“Whoa, take’er easy there, Pilgrim”

I always wondered why John Wayne said Pilgrim so many times. Anyhow, Recently, I have been thinking about Pilgrims.  I even wonder to myself if I can call myself a descendent of a pilgrim. I have found information that leads me to believe that I am a 9th generation Pilgrim. Let me tell you why.

I was researching the old family tree and shaking some of the ancestral leaves when I noticed that I had an ancestor that died in Plymouth, Massachusetts. This got me thinking, when he got here and how.


Here is a little timeline about the pilgrims just for a refresher.

  • 16 Sept 1620-Mayflower leaves England
  • 16 Dec 1620-Mayflower lands arrive in the New World
  • 16 Mar 1621-Contract between Indians and Pilgrims
  • 15 Oct 1621-First “Thanksgiving”
  • 15 Nov 1621-Second Ship “The Fortune” arrives
  • 15 Jul 1623-Two More Ships arrive

(Reference: http://www.timetoast.com/timelines/the-pilgrims–4)


Robert Hicks was on the second ship, so he did not make it in time for the first Thanksgiving, but he got there as quick as he could. His wife came over on The Anne, which arrived in the summer of 1623.


Thanksgiving Dinner

Thanksgiving Dinner

(Photo source: http://ww2.valdosta.edu/~aaperez/ebooklesson1.html)

Robert was a Fellmonger in England. What the heck is a fellmonger? Essentially, he was a leather worker. He was a dealer in hides and skins. When he came to the New World, it looks like he became a farmer.

Robert was married to Margaret.  Some believe her maiden name was Winslow. Some of this information is still speculative, as I have not confirmed it all. Nevertheless, it appears that Margaret could have been his second wife. Regardless Margaret comes to America with her son Samuel and Lydia on the Anne in 1623.

So this is the way my line goes like this.

My mother’s grandmother, Carrie Lou Hicks was the daughter of Lemuel Dabney Hicks, who was the son of Blansford Hicks, who was the son of William Hix, who was the son of Samuel Hixs III, who was the son of Samuel Hicks, Jr. who was the son of Samuel Hicks, who was the son of Robert Hicks who came over on the Fortune and landed near Plymouth in 1621.

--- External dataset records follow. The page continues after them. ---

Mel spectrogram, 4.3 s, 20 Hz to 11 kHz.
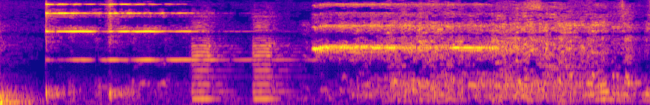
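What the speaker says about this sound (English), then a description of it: "That was 2 clumps with her walking stick, 2 rings on the bell, 2 hoots on the horn, and 1 whistle" Household signals in quick succession: two bright bicycle-bell rings, two hooting horn blasts, then a long shrill whistle, with a couple of muffled walking-stick clumps at the start, all close and fairly quiet.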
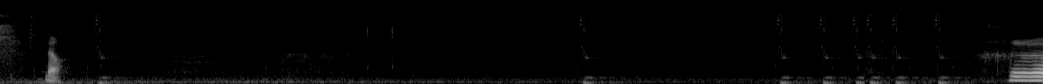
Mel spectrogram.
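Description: Soft menu clicks tick again and again.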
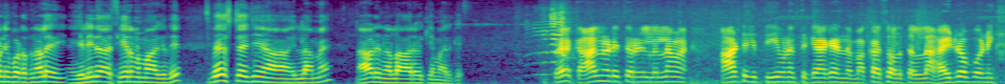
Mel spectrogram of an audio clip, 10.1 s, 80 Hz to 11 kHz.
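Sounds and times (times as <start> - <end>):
goats bleating: 5.2 - 6.1.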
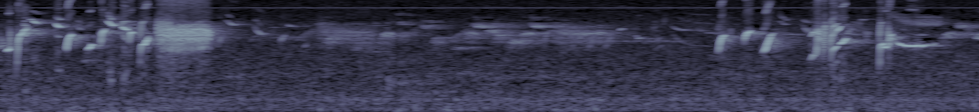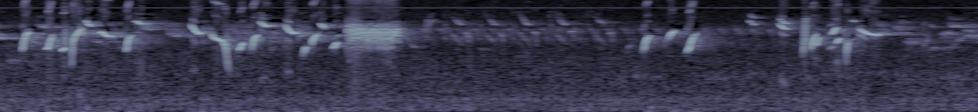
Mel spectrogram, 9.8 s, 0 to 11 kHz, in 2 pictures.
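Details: Hybrid of European goldfinch and canary, 2012, in long twittering song phrases of rapid high chirps broken by harsh buzzy bursts, with short pauses between phrases.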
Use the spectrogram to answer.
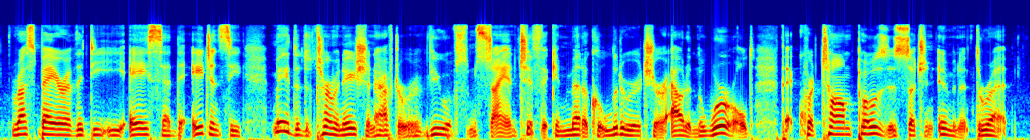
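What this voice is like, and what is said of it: Silly mocking voice. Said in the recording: “I used a silly voice because this guy's an idiot”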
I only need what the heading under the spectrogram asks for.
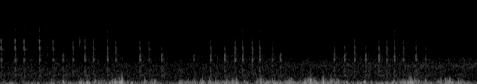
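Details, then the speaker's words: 2024 YT Decoy e-mountain bike after 100 miles, frame shaken: quick light irregular ticking clatter of loose internal cables slapping inside the down tube; owner has padded them with bubble wrap and zip ties. "rattles and when I when I rattle it it just keeps rattling you have I stop cuz it's rattling around in there"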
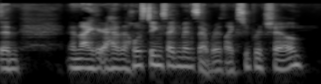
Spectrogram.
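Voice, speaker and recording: A man with a US Midwestern accent talks at a fairly quick pace, somewhat breathy, with medium pitch and ordinary pitch variation. The recording is very clean with a silent background. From Wisconsin, US Midwest. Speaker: drag performer and YouTuber. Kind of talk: casual interview.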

Consequently, my mother who always considered herself a daughter of the south, now realizes she has a Pilgrim heritage. I think she will be okay with it. The character of a person that decides to leave EVERYTHING they know to set off for the New World is a valiant person, and it is good to know that character and genes are in us too.

This Thanksgiving is going to be different, I can already tell. I am already thankful for so much in my life. I will pause this year to reflect with a little more familiarity about the brave people that risked everything to come to the new world almost 4oo years ago.


Until later, you will find me exploring backwards. By the way, my pilgrim name is Patience Jameson.









George Bland Sublett

George Bland Sublett was my 2nd great-grandfather.  He was born to William J. Sublett and Sarah Hammersley on 14 October 1847 in Nottoway, Virginia.  If you are reading this, you are probably wondering where is Nottoway.  I was too, so I had to look it up.   It is located about an hour southwest of Richmond, Virginia.   It turns out that it was initially inhabited by the Nadawa Indian tribe.  The name was later changed to Nottoway (source:  http://www.nottoway.org/history.shtml).

According to the 1850 Census, George lived with his parents and siblings, Matthew, James and Melinda in Dinwiddie, Virginia.  This is about 35 miles due east of Nottoway.  By the 1860 Census, the family moved again.  They are now living in Campbell County.  This is about 103 miles northwest.  George’s father is listed as owning property valued at $975 dollars.  George’s sister is still living at home, but the older boys Matthew and James are not.  George is 13 years old.

In 1861, the War between the States begins.  In 1864, George enlists in Company E, of the 11th Infantry Regiment of Virginia.  George later becomes a Prisoner of War having been captured at Five Forks on 2 April 1865.  George was subsequently released on 20 June 1865.  I am unsure how long he remained enlisted.  I haven’t been able to find any documents.

After the war, he marries Timeotheous Jane Bailey about 1867.

By 1870 the US Census comes around again.  He is 22 years old, living back home with his parents, his wife and two daughters, Ida and Emma.  There is also a young black boy named William Jones, age 10 living at the residence listed as a nurse.  I am unclear what that means.

George and Timotheus go on to have 5 more children,  William Yancey Sublett, Leila Mitt Sublett, Mattie D. Sublett, John Thomas Sublett (my great-grandfather) and Mary E. Sublett.

There is a lot more to share about George, but we will both have to wait for a later time.

George Bland Sublett Buried at Sharon United Methodist Church, Naruna, Virginia

George Bland Sublett
Buried at Sharon United Methodist Church, Naruna, Virginia

I will have to remember to tell you about this headstone.

Until later, I will be exploring backwards!